ACTIVITY → Exact wording is needed for every line from the one holding "Above is a spectrogram" to the end of the records below; write those lines out and omit the pictures.

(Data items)

- - - - - - -

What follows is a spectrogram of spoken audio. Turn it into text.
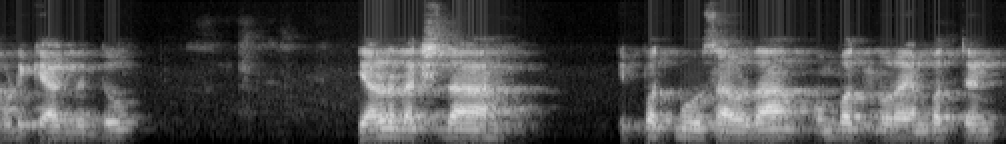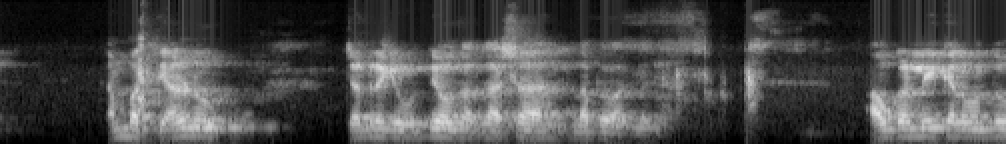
ಹೂಡಿಕೆ ಆಗಲಿದ್ದು, ಎರಡು ಲಕ್ಷದ ಇಪ್ಪತ್ತ್ಮೂರು ಸಾವಿರದ ಒಂಬತ್ನೂರ ಎಂಬತ್ತೆಂಟು, ಎಂಬತ್ತೆರಡು ಜನರಿಗೆ ಉದ್ಯೋಗಾವಕಾಶ ಲಭ್ಯವಾಗಲಿದೆ. ಅವುಗಳಲ್ಲಿ ಕೆಲವೊಂದು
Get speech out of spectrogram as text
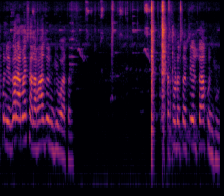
आपण हे गरम मसाला भाजून घेऊ आता. थोडस तेल टाकून घेऊ.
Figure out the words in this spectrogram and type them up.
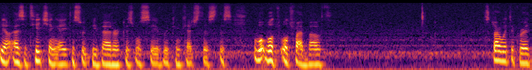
you know, as a teaching aid, this would be better because we'll see if we can catch this. This, we'll, we'll, we'll try both. Start with the grid.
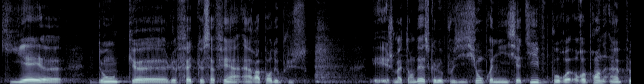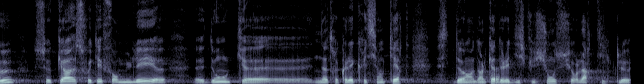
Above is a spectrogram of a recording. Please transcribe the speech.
qui est euh, donc euh, le fait que ça fait un, rapport de plus. Et je m'attendais à ce que l'opposition prenne l'initiative pour reprendre un peu ce qu'a souhaité formuler donc notre collègue Christian Kert dans, dans, le cadre de la discussion sur l'article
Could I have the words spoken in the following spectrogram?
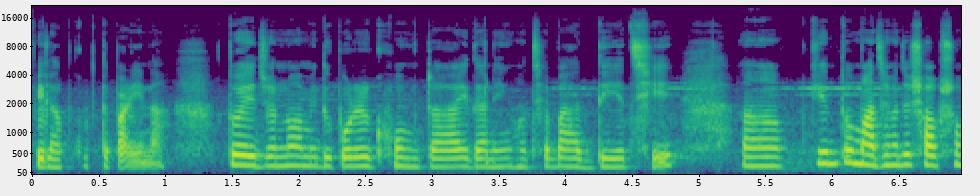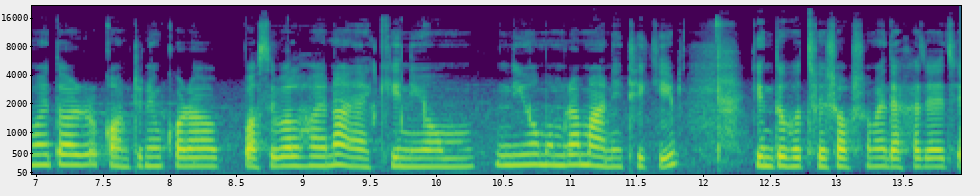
ফিল আপ করতে পারি না। তো এই জন্য আমি দুপুরের ঘুমটা ইদানিং হচ্ছে বাদ দিয়েছি। কিন্তু মাঝে মাঝে সব সময় তো আর কন্টিনিউ করা পসিবল হয় না, একই নিয়ম নিয়ম আমরা মানি ঠিকই। কিন্তু হচ্ছে সব সময় দেখা যায় যে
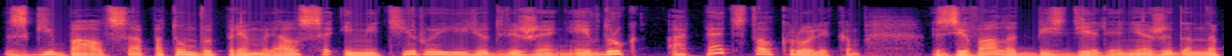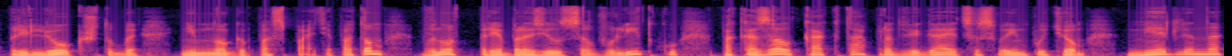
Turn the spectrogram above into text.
сгибался, а потом выпрямлялся, имитируя ее движение, и вдруг опять стал кроликом, зевал от безделья, неожиданно прилег, чтобы немного поспать, а потом вновь преобразился в улитку, показал, как та продвигается своим путем, медленно,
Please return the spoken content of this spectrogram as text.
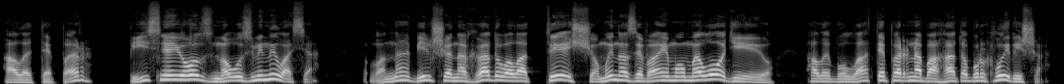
але тепер пісня його знову змінилася. Вона більше нагадувала те, що ми називаємо мелодією, але була тепер набагато бурхливіша.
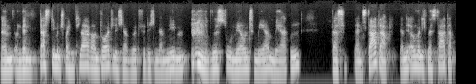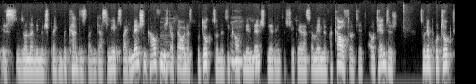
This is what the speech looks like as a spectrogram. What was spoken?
Ähm, und wenn das dementsprechend klarer und deutlicher wird für dich in deinem Leben, wirst du mehr und mehr merken, dass dein Startup dann irgendwann nicht mehr Startup ist, sondern dementsprechend bekannt ist, weil du das lebst. Weil die Menschen kaufen nicht auf Dauer das Produkt, sondern sie kaufen mhm. den Menschen, der dahinter steht, der das am Ende verkauft, authentisch zu dem Produkt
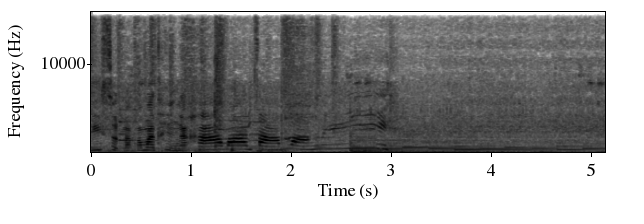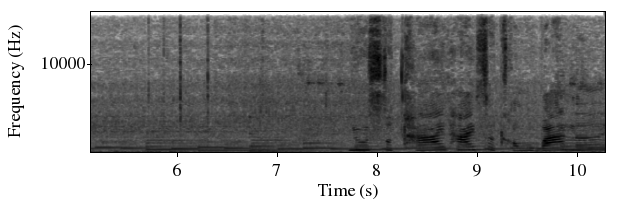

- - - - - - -

SOLUTION TO THIS EXERCISE →
Above is a spectrogram of a recording. Please transcribe the speech.
qui est euh, donc euh, le fait que ça fait un, rapport de plus. Et je m'attendais à ce que l'opposition prenne l'initiative pour reprendre un peu ce qu'a souhaité formuler donc notre collègue Christian Kert dans, dans, le cadre de la discussion sur l'article
Could I have the words spoken in the following spectrogram?
ফিল আপ করতে পারি না। তো এই জন্য আমি দুপুরের ঘুমটা ইদানিং হচ্ছে বাদ দিয়েছি। কিন্তু মাঝে মাঝে সব সময় তো আর কন্টিনিউ করা পসিবল হয় না, একই নিয়ম নিয়ম আমরা মানি ঠিকই। কিন্তু হচ্ছে সব সময় দেখা যায় যে
Turn the spectrogram above into text.
сгибался, а потом выпрямлялся, имитируя ее движение, и вдруг опять стал кроликом, зевал от безделья, неожиданно прилег, чтобы немного поспать, а потом вновь преобразился в улитку, показал, как та продвигается своим путем, медленно,
Please return the spoken content of this spectrogram as text.
але тепер пісня його знову змінилася. Вона більше нагадувала те, що ми називаємо мелодією, але була тепер набагато бурхливіша.
This is what the speech looks like as a spectrogram. What was spoken?
Ähm, und wenn das dementsprechend klarer und deutlicher wird für dich in deinem Leben, wirst du mehr und mehr merken, dass dein Startup dann irgendwann nicht mehr Startup ist, sondern dementsprechend bekannt ist, weil du das lebst. Weil die Menschen kaufen nicht auf Dauer das Produkt, sondern sie kaufen mhm. den Menschen, der dahinter steht, der das am Ende verkauft, authentisch zu dem Produkt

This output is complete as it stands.